  13. 13. Linking valuation to policy-making GEF-Action points: Broad(er): Incorporate all relevant aspects of social, economic data/analysis as an integral part of the TDA – SAP framework and related documents • Part of effective governance – of the entire policy cycle • Foster indicator use: further develop socio-economic indicators (linked to data access & availability) & baseline/trends in GEF-SAP results framework • Use of e.g. Cost-Benefit-analysis/Multi-criteria analysis (quantitative & qualitative information) in the assessment of options throughout the process (not only towards the end!) • Complements – does not replace – other data and analysis currently used in GEF-projects
  14. 14. Linking valuation to policy-making GEF-Action points: Incorporate valuation as an integral part of the TDA – SAP framework and related documents • Ecosystem diagnostic analysis (including valuation) to identify national & regional key issues: for each member country (communication issues, collecting information/data) undertake individual evaluation & then bring together into the TDA-SAP-process • Causal chain analysis (including valuation) maybe useful earlier in designing the process (in assessment of options) – identifying the key use & methods of ES valuation • Include values of large ecosystem assets - add information on economic impacts of options - use CBA (qualitativequantitative) of options – for the SAP
  15. 15. Linking valuation to policy-making GEF-Action points: Develop guidance for the use of socio-economic assessments, esp.

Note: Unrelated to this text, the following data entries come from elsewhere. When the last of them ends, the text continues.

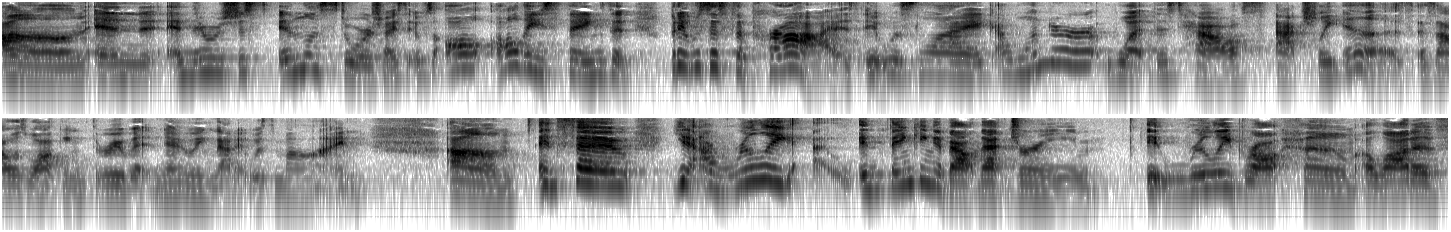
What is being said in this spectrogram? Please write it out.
um, and and there was just endless storage space. It was all all these things that, but it was a surprise. It was like I wonder what this house actually is as I was walking through it, knowing that it was mine. Um, and so, you know, I really, in thinking about that dream, it really brought home a lot of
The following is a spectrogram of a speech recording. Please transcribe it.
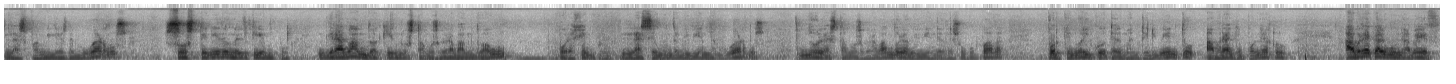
las familias de Mugardos sostenido en el tiempo, grabando a quien no estamos grabando aún, por ejemplo, la segunda vivienda Mugardos no la estamos grabando, la vivienda desocupada, porque no hay cuota de mantenimiento, habrá que ponerlo. Habrá que alguna vez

ES valuation: • Guidelines – practical manual • Clear framework for project managers on what is most useful for their project • Show the needs for socio-economic assessments (CBA etc.) and the specific use of ES valuation • Use of specific methods (flexible: not all aspects suited to all projects), considering data availability • Success stories – lessons learned (evidence of approach advocacy) • Improve data availability / accessability for ES valuation (“do it quicker and easier”)
  16. 16. Linking valuation to policy-making GEF-Action points: Support capacity building: • Improve capacity (within GEF-projects, but also of users/authorities) • Creating a critical mass of expertise – professionalization – community of practice • Support a stronger incorporation of decision makers & stakeholders in the ES valuationprocess
  17. 17. Linking valuation to policy-making GEF-Action points: Foster practical application of ES-valuation at the project level: • Conduct high-level ecosystem valuation studies (“fast and cheap”) to kick-start acceptance & understanding – improve “buy-in” by users/authorities through involvement & awareness raising • Conduct Pilot projects - Demonstration projects: Hotspot and small demonstration projects in national diagnostic analysis/TDA/SAP formulation – with strong decision maker & stakeholder involvement
  18. 18. Special thanks to: • The IWLearn-team • The co-facilitators: * Mark Smith & Stefano Barchiesi (IUCN) * Christian Susan (UNIDO) * Warwick Sauer (Rhodes University) * Stephen Lutz (UNEP GRID-Arendal - Blue Forest project) * Adrian Cashman & David Gil (University of the West Indies) * Peter Edwards (NOAA) • The presenters • …and of course the very involved participants!